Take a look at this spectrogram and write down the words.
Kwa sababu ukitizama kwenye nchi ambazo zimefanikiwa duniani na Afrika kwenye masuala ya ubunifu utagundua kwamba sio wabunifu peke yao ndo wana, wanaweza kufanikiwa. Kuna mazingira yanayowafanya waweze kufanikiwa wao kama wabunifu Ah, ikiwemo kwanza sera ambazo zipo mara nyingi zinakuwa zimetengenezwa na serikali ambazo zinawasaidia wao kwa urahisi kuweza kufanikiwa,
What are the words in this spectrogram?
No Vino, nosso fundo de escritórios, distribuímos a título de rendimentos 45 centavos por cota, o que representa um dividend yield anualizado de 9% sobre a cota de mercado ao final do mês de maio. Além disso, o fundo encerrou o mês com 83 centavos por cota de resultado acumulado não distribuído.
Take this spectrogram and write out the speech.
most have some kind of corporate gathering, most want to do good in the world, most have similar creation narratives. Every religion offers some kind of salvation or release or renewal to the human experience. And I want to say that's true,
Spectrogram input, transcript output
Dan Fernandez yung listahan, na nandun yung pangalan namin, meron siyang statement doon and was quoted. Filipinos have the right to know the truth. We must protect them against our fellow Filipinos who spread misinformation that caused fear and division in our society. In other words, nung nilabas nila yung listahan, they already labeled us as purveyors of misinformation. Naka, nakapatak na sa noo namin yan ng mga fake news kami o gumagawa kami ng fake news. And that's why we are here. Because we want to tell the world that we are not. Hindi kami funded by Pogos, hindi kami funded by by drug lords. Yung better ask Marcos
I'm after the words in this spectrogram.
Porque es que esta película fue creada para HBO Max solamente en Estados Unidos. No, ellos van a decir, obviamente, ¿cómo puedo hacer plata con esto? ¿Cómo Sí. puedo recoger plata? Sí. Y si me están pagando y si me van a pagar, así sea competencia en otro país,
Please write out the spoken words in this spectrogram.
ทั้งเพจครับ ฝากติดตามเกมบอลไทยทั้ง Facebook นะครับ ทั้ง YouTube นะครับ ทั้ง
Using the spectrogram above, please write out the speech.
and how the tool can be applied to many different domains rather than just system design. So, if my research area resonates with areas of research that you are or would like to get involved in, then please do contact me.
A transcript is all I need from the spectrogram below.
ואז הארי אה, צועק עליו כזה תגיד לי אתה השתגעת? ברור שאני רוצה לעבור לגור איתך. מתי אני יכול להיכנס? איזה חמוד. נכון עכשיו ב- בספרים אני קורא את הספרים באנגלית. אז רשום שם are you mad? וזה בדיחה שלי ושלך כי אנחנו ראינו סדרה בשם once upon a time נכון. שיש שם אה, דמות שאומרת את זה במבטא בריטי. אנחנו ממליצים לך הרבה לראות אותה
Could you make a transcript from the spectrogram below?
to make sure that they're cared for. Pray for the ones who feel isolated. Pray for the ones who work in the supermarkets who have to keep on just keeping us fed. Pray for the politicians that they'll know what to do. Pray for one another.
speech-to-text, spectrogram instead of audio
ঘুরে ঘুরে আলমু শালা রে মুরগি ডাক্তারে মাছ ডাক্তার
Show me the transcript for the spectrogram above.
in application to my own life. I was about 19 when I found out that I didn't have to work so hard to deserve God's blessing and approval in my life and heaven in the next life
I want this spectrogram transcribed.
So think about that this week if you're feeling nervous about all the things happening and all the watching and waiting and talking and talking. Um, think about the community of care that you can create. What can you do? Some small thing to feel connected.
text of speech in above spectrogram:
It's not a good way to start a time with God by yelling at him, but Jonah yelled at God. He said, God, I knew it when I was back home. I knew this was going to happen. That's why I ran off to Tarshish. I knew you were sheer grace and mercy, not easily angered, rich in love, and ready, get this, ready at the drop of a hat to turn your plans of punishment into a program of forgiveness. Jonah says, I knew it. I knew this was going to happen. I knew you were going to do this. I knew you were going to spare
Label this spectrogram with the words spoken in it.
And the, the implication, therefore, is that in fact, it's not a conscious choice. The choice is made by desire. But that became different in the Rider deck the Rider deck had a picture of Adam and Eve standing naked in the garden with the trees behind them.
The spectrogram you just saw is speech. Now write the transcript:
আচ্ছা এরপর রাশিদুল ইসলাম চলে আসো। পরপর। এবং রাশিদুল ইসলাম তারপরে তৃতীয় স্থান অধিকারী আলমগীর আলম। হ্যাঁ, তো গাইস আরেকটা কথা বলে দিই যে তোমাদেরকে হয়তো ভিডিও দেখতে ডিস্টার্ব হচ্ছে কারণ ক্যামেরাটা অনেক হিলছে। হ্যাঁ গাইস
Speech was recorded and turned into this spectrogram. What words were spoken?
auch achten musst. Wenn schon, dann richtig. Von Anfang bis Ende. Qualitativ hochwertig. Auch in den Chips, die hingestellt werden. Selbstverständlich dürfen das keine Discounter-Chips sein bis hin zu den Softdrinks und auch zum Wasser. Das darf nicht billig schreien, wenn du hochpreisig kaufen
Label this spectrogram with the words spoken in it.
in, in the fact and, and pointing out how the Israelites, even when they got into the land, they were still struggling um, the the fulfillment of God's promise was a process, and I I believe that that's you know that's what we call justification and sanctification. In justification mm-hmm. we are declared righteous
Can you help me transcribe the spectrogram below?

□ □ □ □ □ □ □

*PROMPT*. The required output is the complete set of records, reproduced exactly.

*TASK ANSWER*.
Take a look at this spectrogram and write down the words.
Kwa sababu ukitizama kwenye nchi ambazo zimefanikiwa duniani na Afrika kwenye masuala ya ubunifu utagundua kwamba sio wabunifu peke yao ndo wana, wanaweza kufanikiwa. Kuna mazingira yanayowafanya waweze kufanikiwa wao kama wabunifu Ah, ikiwemo kwanza sera ambazo zipo mara nyingi zinakuwa zimetengenezwa na serikali ambazo zinawasaidia wao kwa urahisi kuweza kufanikiwa,
What are the words in this spectrogram?
No Vino, nosso fundo de escritórios, distribuímos a título de rendimentos 45 centavos por cota, o que representa um dividend yield anualizado de 9% sobre a cota de mercado ao final do mês de maio. Além disso, o fundo encerrou o mês com 83 centavos por cota de resultado acumulado não distribuído.
Take this spectrogram and write out the speech.
most have some kind of corporate gathering, most want to do good in the world, most have similar creation narratives. Every religion offers some kind of salvation or release or renewal to the human experience. And I want to say that's true,
Spectrogram input, transcript output
Dan Fernandez yung listahan, na nandun yung pangalan namin, meron siyang statement doon and was quoted. Filipinos have the right to know the truth. We must protect them against our fellow Filipinos who spread misinformation that caused fear and division in our society. In other words, nung nilabas nila yung listahan, they already labeled us as purveyors of misinformation. Naka, nakapatak na sa noo namin yan ng mga fake news kami o gumagawa kami ng fake news. And that's why we are here. Because we want to tell the world that we are not. Hindi kami funded by Pogos, hindi kami funded by by drug lords. Yung better ask Marcos
I'm after the words in this spectrogram.
Porque es que esta película fue creada para HBO Max solamente en Estados Unidos. No, ellos van a decir, obviamente, ¿cómo puedo hacer plata con esto? ¿Cómo Sí. puedo recoger plata? Sí. Y si me están pagando y si me van a pagar, así sea competencia en otro país,
Please write out the spoken words in this spectrogram.
ทั้งเพจครับ ฝากติดตามเกมบอลไทยทั้ง Facebook นะครับ ทั้ง YouTube นะครับ ทั้ง
Using the spectrogram above, please write out the speech.
and how the tool can be applied to many different domains rather than just system design. So, if my research area resonates with areas of research that you are or would like to get involved in, then please do contact me.
A transcript is all I need from the spectrogram below.
ואז הארי אה, צועק עליו כזה תגיד לי אתה השתגעת? ברור שאני רוצה לעבור לגור איתך. מתי אני יכול להיכנס? איזה חמוד. נכון עכשיו ב- בספרים אני קורא את הספרים באנגלית. אז רשום שם are you mad? וזה בדיחה שלי ושלך כי אנחנו ראינו סדרה בשם once upon a time נכון. שיש שם אה, דמות שאומרת את זה במבטא בריטי. אנחנו ממליצים לך הרבה לראות אותה
Could you make a transcript from the spectrogram below?
to make sure that they're cared for. Pray for the ones who feel isolated. Pray for the ones who work in the supermarkets who have to keep on just keeping us fed. Pray for the politicians that they'll know what to do. Pray for one another.
speech-to-text, spectrogram instead of audio
ঘুরে ঘুরে আলমু শালা রে মুরগি ডাক্তারে মাছ ডাক্তার
Show me the transcript for the spectrogram above.
in application to my own life. I was about 19 when I found out that I didn't have to work so hard to deserve God's blessing and approval in my life and heaven in the next life
I want this spectrogram transcribed.
So think about that this week if you're feeling nervous about all the things happening and all the watching and waiting and talking and talking. Um, think about the community of care that you can create. What can you do? Some small thing to feel connected.
text of speech in above spectrogram:
It's not a good way to start a time with God by yelling at him, but Jonah yelled at God. He said, God, I knew it when I was back home. I knew this was going to happen. That's why I ran off to Tarshish. I knew you were sheer grace and mercy, not easily angered, rich in love, and ready, get this, ready at the drop of a hat to turn your plans of punishment into a program of forgiveness. Jonah says, I knew it. I knew this was going to happen. I knew you were going to do this. I knew you were going to spare
Label this spectrogram with the words spoken in it.
And the, the implication, therefore, is that in fact, it's not a conscious choice. The choice is made by desire. But that became different in the Rider deck the Rider deck had a picture of Adam and Eve standing naked in the garden with the trees behind them.
The spectrogram you just saw is speech. Now write the transcript:
আচ্ছা এরপর রাশিদুল ইসলাম চলে আসো। পরপর। এবং রাশিদুল ইসলাম তারপরে তৃতীয় স্থান অধিকারী আলমগীর আলম। হ্যাঁ, তো গাইস আরেকটা কথা বলে দিই যে তোমাদেরকে হয়তো ভিডিও দেখতে ডিস্টার্ব হচ্ছে কারণ ক্যামেরাটা অনেক হিলছে। হ্যাঁ গাইস
Speech was recorded and turned into this spectrogram. What words were spoken?
auch achten musst. Wenn schon, dann richtig. Von Anfang bis Ende. Qualitativ hochwertig. Auch in den Chips, die hingestellt werden. Selbstverständlich dürfen das keine Discounter-Chips sein bis hin zu den Softdrinks und auch zum Wasser. Das darf nicht billig schreien, wenn du hochpreisig kaufen
Label this spectrogram with the words spoken in it.
in, in the fact and, and pointing out how the Israelites, even when they got into the land, they were still struggling um, the the fulfillment of God's promise was a process, and I I believe that that's you know that's what we call justification and sanctification. In justification mm-hmm. we are declared righteous
Can you help me transcribe the spectrogram below?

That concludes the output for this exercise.